You’re used to reading here and elsewhere about larger cruelty deployments in which The HSUS is involved, and that’s an important role we play as an organization with highly trained responders and a full-fledged animal response team. A large-scale animal cruelty case can be costly, and it is sometimes difficult for local societies and municipal animal care and service agencies to take them on without incurring serious expense and hardship. When local agencies reach out to us for assistance, we always look for a way to say yes, because we know our help can decrease the burden on smaller organizations. This work is a part of our historical legacy and it’s going to continue to be a core element of our commitment.
In addition to our Animal Rescue Team deployments, we do our best to strengthen the hand of local societies and law enforcement agencies in their response to cruelty. Our approach is multi-faceted. We push for legislation that will help crack down on cruelty, such as cost of care legislation that removes the financial burden of the care of animals rescued, and placing it on the offender. Through our Law Enforcement Training Center and our Humane State Program, we’ve trained thousands of law enforcement officials on how to detect cruelty, and enforce their local laws. Our reward program adds yet another facet. While we wish everyone would come forward if they see cruelty or have information on a case, that doesn’t always happen, and a financial incentive can make the difference.
This July brought a slew of cases to our attention. We’ve done our best to respond, offering rewards of up to $5,000 in connection with information needed to identify and bring to justice the perpetrators of animal cruelty in a variety of situations around the country. I hope you’ll help in spreading the word about these cases and finding those responsible.
In the days following the 4th of July, I was horrified to read about a cat in Richland County, Ohio, in terrible condition after someone set off a firecracker in her rectum. It was unclear if she would survive the injuries, but she did, and was released from the hospital last week, into the care of the Humane Society of Richland County, and is making headlines around the world. We contributed to the reward fund—currently at $23,000, and hope that it leads to the conviction of the perpetrator.

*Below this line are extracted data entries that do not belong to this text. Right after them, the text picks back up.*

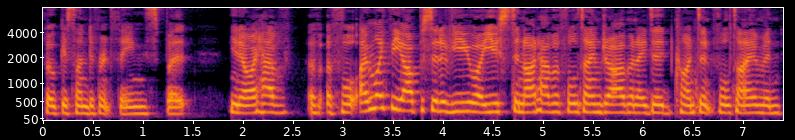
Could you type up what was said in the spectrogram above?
focus on different things. But, you know, I have a, a full, I'm like the opposite of you. I used to not have a full time job and I did content full time and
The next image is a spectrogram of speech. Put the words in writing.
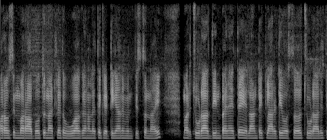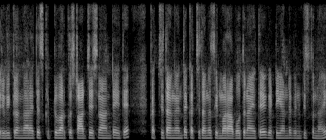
మరో సినిమా రాబోతున్నట్లయితే ఊహాగానాలు అయితే గట్టిగానే వినిపిస్తున్నాయి. మరి చూడాలి దీనిపైన అయితే ఎలాంటి క్లారిటీ వస్తుందో చూడాలి. త్రివిక్రమ్ గారు అయితే స్క్రిప్ట్ వర్క్ స్టార్ట్ చేసిన అంటే అయితే ఖచ్చితంగా అయితే ఖచ్చితంగా సినిమా రాబోతున్నాయి అయితే గట్టిగా అంటే వినిపిస్తున్నాయి.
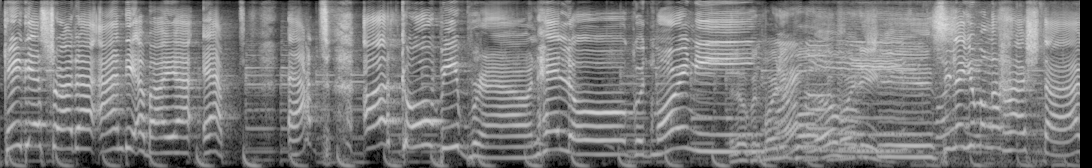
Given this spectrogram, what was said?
KD Estrada, Andy Abaya, at at at Kobe Brown. Hello! Good morning! Hello, good morning po. Good morning. Sila yung mga hashtag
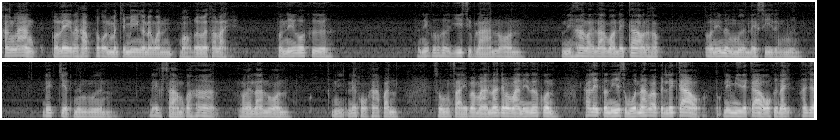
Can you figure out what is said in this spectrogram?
ข้างล่างตัวเลขนะครับทุกคนมันจะมีเงินรางวัลบอกด้วยว่าเท่าไหร่ ตัวนี้ก็คือ ตัวนี้ก็คือยี่สิบล้านนอน ตัวนี้ห้าร้อยล้านวอนเลขเก้านะครับ ตัวนี้หนึ่งหมื่นเลขสี่หนึ่งหมื่นเลขเจ็ดหนึ่งหมื่นเลขสามก็ห้าร้อยล้านวอนนี่เลขหกห้าพัน สงสัยประมาณน่าจะประมาณนี้นะทุกคน ถ้าเลขตัวนี้สมมุตินะว่าเป็นเลขเก้าตรงนี้มีเลขเก้าก็คือน่าจะ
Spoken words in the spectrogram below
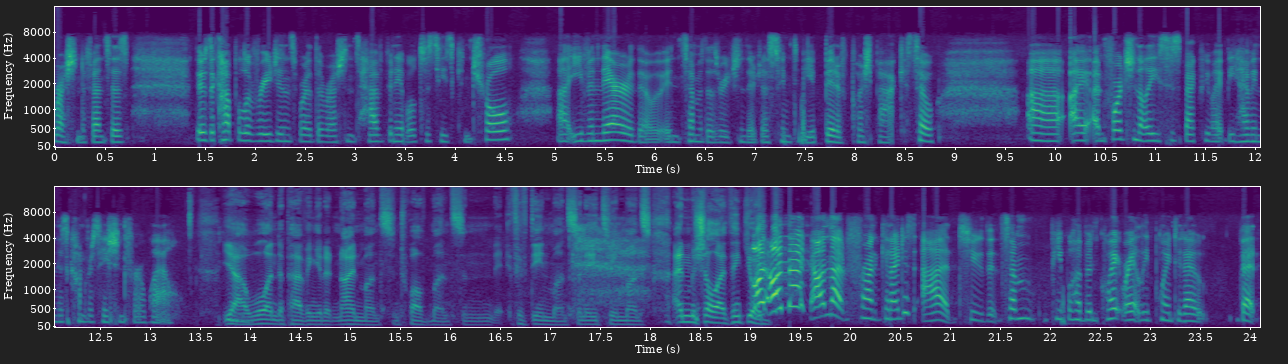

Not two weeks later, we sponsored a reward in support of the Friends of Louisville Metro Animal Services, for information concerning a Jack Russel Terrier, shot with an arrow in Fairdale, Kentucky. Sadly, she succumbed to her injuries despite the efforts to save her, and the person has not been found.
At about the same time, we offered a reward of up to $5,000 for information leading to the identification, arrest, and conviction of the individual(s) responsible for the abandonment of a puppy behind a Target store in Hagerstown, Maryland. She was emaciated and infested with parasites, but thanks to the great care of the Humane Society of Washington County, she survived and is gaining weight steadily.
We also recently added $2,500 to the reward being offered by the Office of Law Enforcement of the National Oceanic and Atmospheric Administration in the case of a pregnant dolphin shot to death and found on a beach at Waveland, Mississippi.
These rewards are not the only touches we have with the plight of individual animals abandoned, mistreated, or at risk. It isn’t well known, but our own Animal Care Centers experience the same kind of challenges that local groups face when people leave companion animals—like dogs, cats, and even birds—in need at their gates. A couple of Saturdays back, in 90-degree heat, South Florida Wildlife Center staff members discovered five kittens in a closed foam cooler left outside their doors. The kittens were in critical condition and badly dehydrated. I’m glad to report that these animals are doing well at the Center, in anticipation of a transfer to Broward County Animal Care and Adoption for adoption in a few days.
Our founders saw a special role for The HSUS when they joined together in 1954 to create a new organization. They wanted to focus on the big picture, the large scale threats to animals, and the prevention of systemic cruelty that went beyond what local organizations could easily take on. But they were also involved with local animal care and service organizations, and mindful of the ever-present need for investigation, prosecution, and vigilance in the defense of individual animals at risk of terrible cruelty and neglect. And thanks to you, and your support for all of our programs, we remain involved and committed in such cases.